Osteochondritis Dissecans (OCD)

Osteochondritis dissecans  is a disease that affects the normal growth of cartilage and can affect various joints in the dogs body.

The cartilage does not develop normally through the process of endochondral ossification and leads to an abnormal thickening of the cartilage, which is then unable to receive a normal supply of blood and nutrients. This causes the cartilage to become weaker, it fails to dissipate frictional forces and becomes more susceptible to damage.

The cartilage then becomes prone to cracking, this weakened layer of cartilage forms a flap that becomes elevated because of the joint fluid which surrounds the cartilage and bone. These flaps can then break off and float around in the joint. This is often called a joint mouse.

This will lead to an inflammatory response, the amount of arthritis present depends on the size and duration of the lesion.

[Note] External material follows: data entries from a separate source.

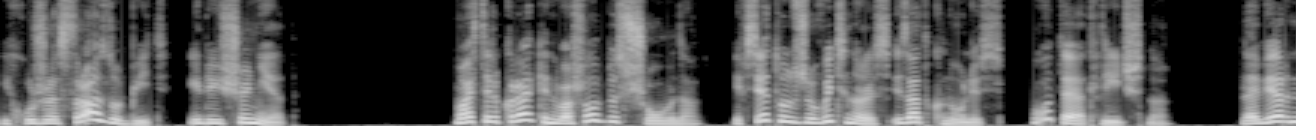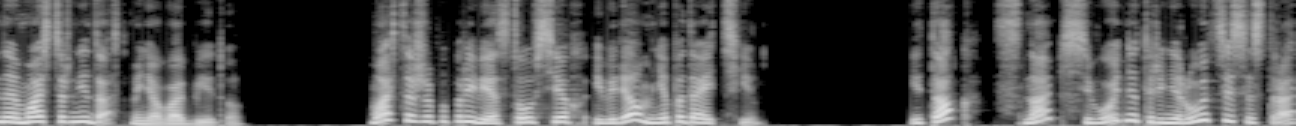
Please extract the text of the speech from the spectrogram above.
Их уже сразу бить или еще нет? Мастер Кракен вошел бесшумно, и все тут же вытянулись и заткнулись. Вот и отлично. Наверное, мастер не даст меня в обиду. Мастер же поприветствовал всех и велел мне подойти. Итак, с нами сегодня тренируется сестра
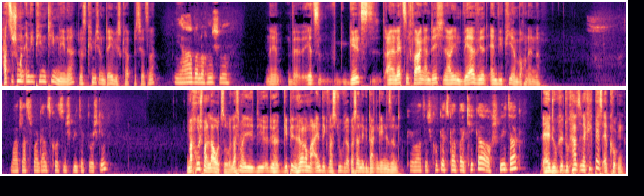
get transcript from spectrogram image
Hast du schon mal einen MVP im Team? Nee, ne? Du hast Kimmich und Davies gehabt bis jetzt, ne? Ja, aber noch nicht, ne. Nee, jetzt gilt eine der letzten Fragen an dich, Nadim. Wer wird MVP am Wochenende? Warte, lass mal ganz kurz den Spieltag durchgehen. Mach ruhig mal laut so. Lass mal die, die, die gib den Hörern mal Einblick, was du was deine Gedankengänge sind. Okay, warte, ich gucke jetzt gerade bei Kicker auf Spieltag. Ey, du, du kannst in der Kickbase-App gucken.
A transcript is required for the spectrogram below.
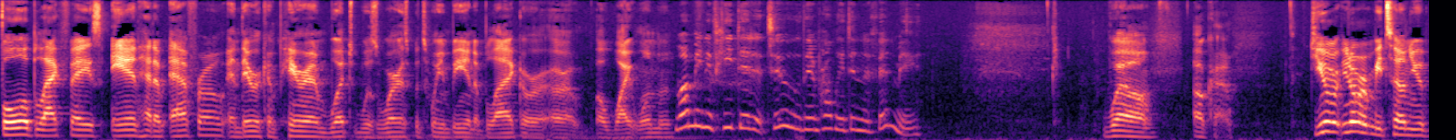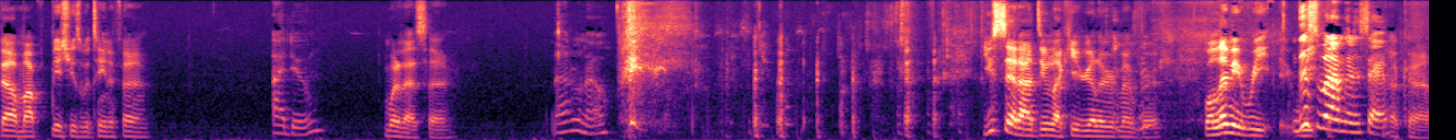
full blackface and had an afro, and they were comparing what was worse between being a black or, or a white woman. well, I mean, if he did it too, then it probably didn't offend me. Well, okay. Do you you don't remember me telling you about my issues with Tina Fey? I do. What did I say? I don't know. You said I do like you really remember. Well, let me read. This is what I'm gonna say. Okay.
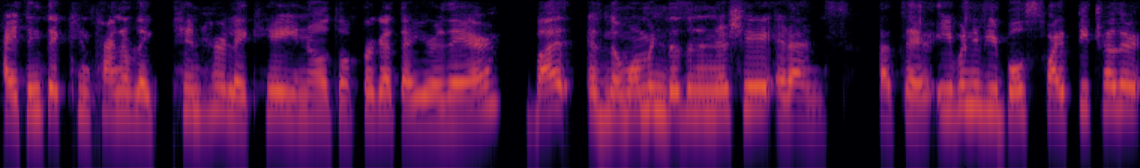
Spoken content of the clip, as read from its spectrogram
I think they can kind of like pin her, like, hey, you know, don't forget that you're there. But if the woman doesn't initiate, it ends. That's it. Even if you both swiped each other,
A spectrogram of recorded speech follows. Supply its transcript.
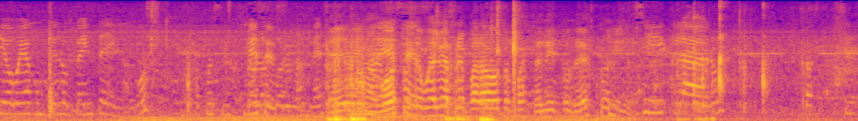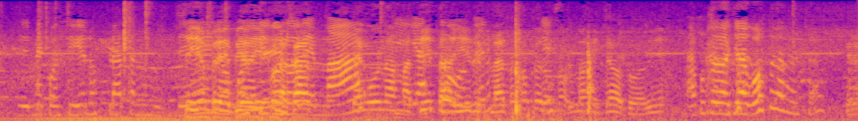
Yo voy a cumplir los 20 en agosto. Pues sí, meses. por unos meses. Eh, en Unos agosto meses. se vuelve a preparar otro pastelito de estos y Sí, claro. Sí, sí, me consiguen los plátanos usted. siempre viene ahí consigo por acá. demás Tengo ya matitas todo, ahí de plátano, pero no, no han echado todavía. Ah, pues pero de aquí a agosto ya no está. Pero,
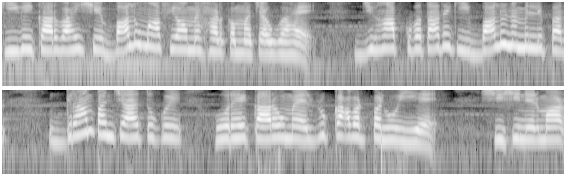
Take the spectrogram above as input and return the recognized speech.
की गई कार्रवाई से बालू माफियाओं में हड़कम मचा हुआ है। जी हाँ, आपको बता दें कि बालू न मिलने पर ग्राम पंचायतों के हो रहे कार्यों में रुकावट पड़ी हुई है। शीशी निर्माण,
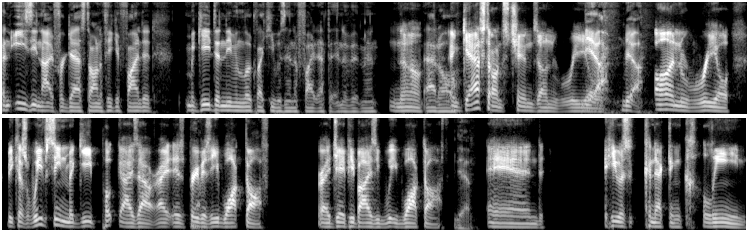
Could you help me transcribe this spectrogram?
an easy night for Gaston if he can find it. McGhee didn't even look like he was in a fight at the end of it, man, No. at all. And Gaston's chin's unreal. yeah, yeah, unreal because we've seen McGhee put guys out, right? His previous, he walked off, right? JP buys, he, he walked off. Yeah. And he was connecting clean,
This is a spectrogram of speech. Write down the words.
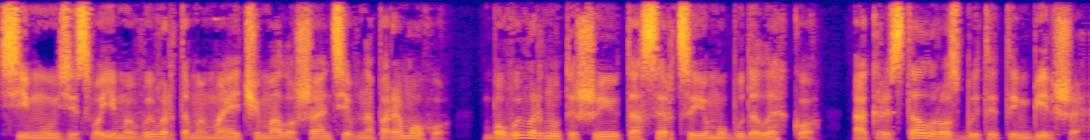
Сіму зі своїми вивертами має чимало шансів на перемогу, бо вивернути шию та серце йому буде легко, а кристал розбити тим більше.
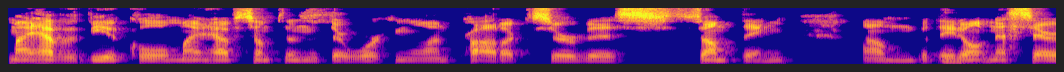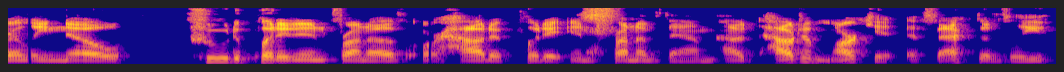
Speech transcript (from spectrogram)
might have a vehicle, might have something that they're working on, product, service, something, um, but they mm-hmm. don't necessarily know who to put it in front of or how to put it in front of them, how, how to market effectively.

Shoulder osteochondritis  causes a lesion to develop on the head of the humerus, with elbow osteochondritis  the lesion is usually seen on the inside of the humerus, and with stifle osteochondritis the lesion will occur on the outer part of the femur.

Although osteochondritis dissecans can affect small dogs it is generally associated with larger breeds, and seems to affect male dogs more frequently than female dogs. This could be due to their size and the stress it places on the joints, or may indicate a hormonal factor. It is generally discovered in young dogs between the age of four to ten months, but is often picked up in older dogs when symptoms become more pronounced.

Symptoms are lameness in the affected limb, or an inability to bear weight on the leg. The lameness tends to worsen after periods of exercise and improves after rest. It most commonly affects the shoulder joint, and can be picked up when a dog struggles to flex and extend the shoulder joint. Hind-limb lameness and a straight-hocked stance are signs of tarsal and hock osteochondritis.

What causes Osteochondritis Dissecans

The cause of this disease is due to several different factors including genetics, trauma, rapid growth, and nutrition. Research has found there to be a genetic link between parents and their offspring, with certain breeds more likely to develop the disease. Osteochondritis usually occurs during periods of rapid growth and therefore could be linked with nutrition (e.g. a high calorie diet or one that promotes rapid growth.) Over exercising a young dog will aggravate the condition.

How Canine Myotherapy helps Osteochondritis Dissecans

With osteochondritis surgery is normally required in which the cartilage is reshaped by removing the abnormal cartilage, and exposing the deeper blood vessels, improving the blood supply to the cartilage and by removing any free floating bits.

Canine Myotherapy can help by working on secondary and compensatory muscle issues, supporting muscular health, thus promoting normal movement of the affected joint.  Post surgery it will help improve circulation and the healing process and by working on rebalancing the muscles that have been affected.

Depending on the severity of cartilage damage or stage in the animal’s treatment, myotherapy would not be applied directly over the affected joint as it might disrupt the area and be too painful, however by working on the dogs muscles Myotherapy is highly effective at flushing oxygenated fresh blood into the area which naturally encourages the dog’s own natural healing processes.

To talk to me about how Canine Myotherapy can help your dog, please do not hesitate to contact me